The one object, or substance that is convincingly absent from the Polar Museum is snow.

In Apsley Cherry-Garrard's, The Worst Journey in the World he describes how descriptions of the weather, and in particular of the snow itself, come to dominate the accounts made by Scott and his party of their ill fated final expedition.
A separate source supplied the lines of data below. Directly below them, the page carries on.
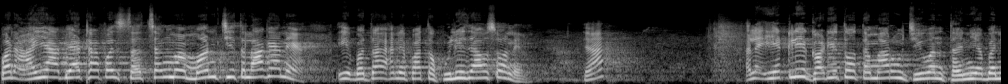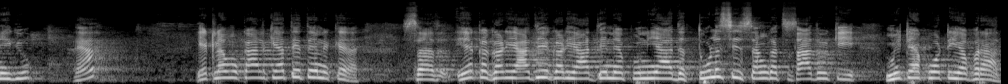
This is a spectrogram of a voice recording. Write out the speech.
પણ અહીંયા બેઠા પછી સત્સંગમાં મન ચિત્ત લાગે ને, એ બધા હાનેપાતો ભૂલી જાવશો ને? હે? એટલે એટલી ઘડી તો તમારું જીવન ધન્ય બની ગયું. હે? એટલે હું કાલ કહેતી હતી ને કે સ- એક ઘડી આધી ઘડી આધીને પુણ્યાદ તુલસી સંગત સાધુ કી મીઠે કોટી અપરાધ.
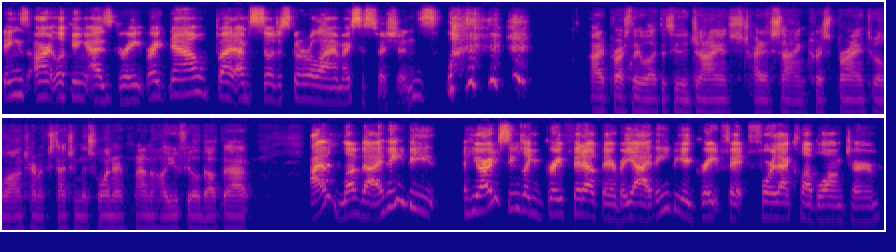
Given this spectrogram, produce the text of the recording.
things aren't looking as great right now, but I'm still just going to rely on my suspicions. I personally would like to see the Giants try to sign Kris Bryant to a long term extension this winter. I don't know how you feel about that. I would love that. I think he'd be, he already seems like a great fit out there, but yeah, I think he'd be a great fit for that club long term.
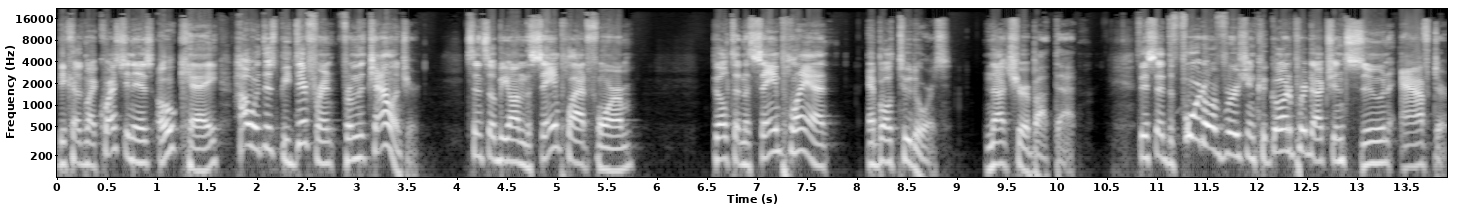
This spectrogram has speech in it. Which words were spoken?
because my question is okay, how would this be different from the Challenger? Since it'll be on the same platform, built in the same plant, and both two doors. Not sure about that. They said the four door version could go into production soon after.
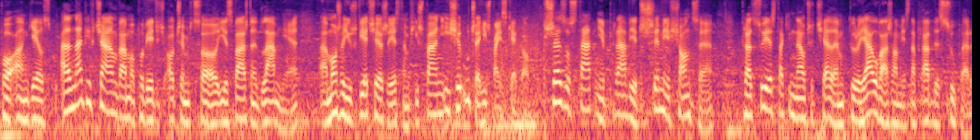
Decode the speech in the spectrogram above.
po angielsku. Ale najpierw chciałem Wam opowiedzieć o czymś, co jest ważne dla mnie. A może już wiecie, że jestem w Hiszpanii i się uczę hiszpańskiego. Przez ostatnie prawie trzy miesiące pracuję z takim nauczycielem, który ja uważam jest naprawdę super.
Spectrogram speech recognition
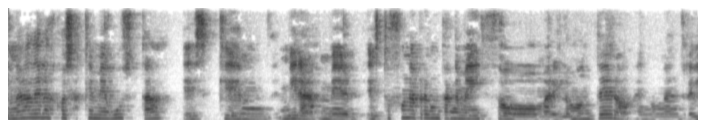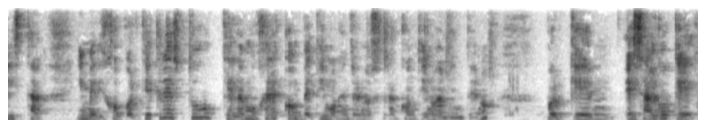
una de las cosas que me gusta es que, mira, esto fue una pregunta que me hizo Marilo Montero en una entrevista y me dijo, ¿por qué crees tú que las mujeres competimos entre nosotras continuamente? ¿no? Porque es algo que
Scott laid his One and a half Degree Depot (i.e. 1 ½ ˚ or 90 miles from the Pole on January 10. That day they started to go down, but for several days before that the plateau had been pretty flat. Time after time in the diaries you find crystals—crystals: crystals falling through the air, crystals bearding the sastrugi, crystals lying loose upon the snow. Sandy crystals, upon which the sun shines and which made pulling a terrible effort: when the sky clouds over they get along much better. The clouds form and disperse without visible reason. And generally the wind is in their faces.

(Apsley Cherry-Garrard, The Worst Journey in the World p. 183).

In 'Whiteout Film for Snow-Goggles (Landscapes)' the elements of the poem are arranged in couplets; potentially crystallographic formations of small numbers of words that could be regarded as miniature landscapes; landscapes with a horizon line that separates the 'lower' vocabularies of snow and ice from the 'upper' words used to describe the weather phenomena in the sky.

The vocabulary of the poem is drawn from Silas: The Antarctic Diaries and Memoir of Charles. S. Wright (1993) and Field Guide to Snow Crystals by Edward R. La Chapelle (2001). Wright was the physicist and glaciologist on Scott's last expedition and in more recent years Chapelle pioneered the study and prediction of avalanches through his extensive taxonomy and readings of different types of snow. In both books what comes across is the dynamic metamorphic potential of snow that continues to change its structure even after it has fallen.


The destructive metamorphism of a stellar snow crystal. From: A Field Guide to Snow Crystals by Edward La Chapelle.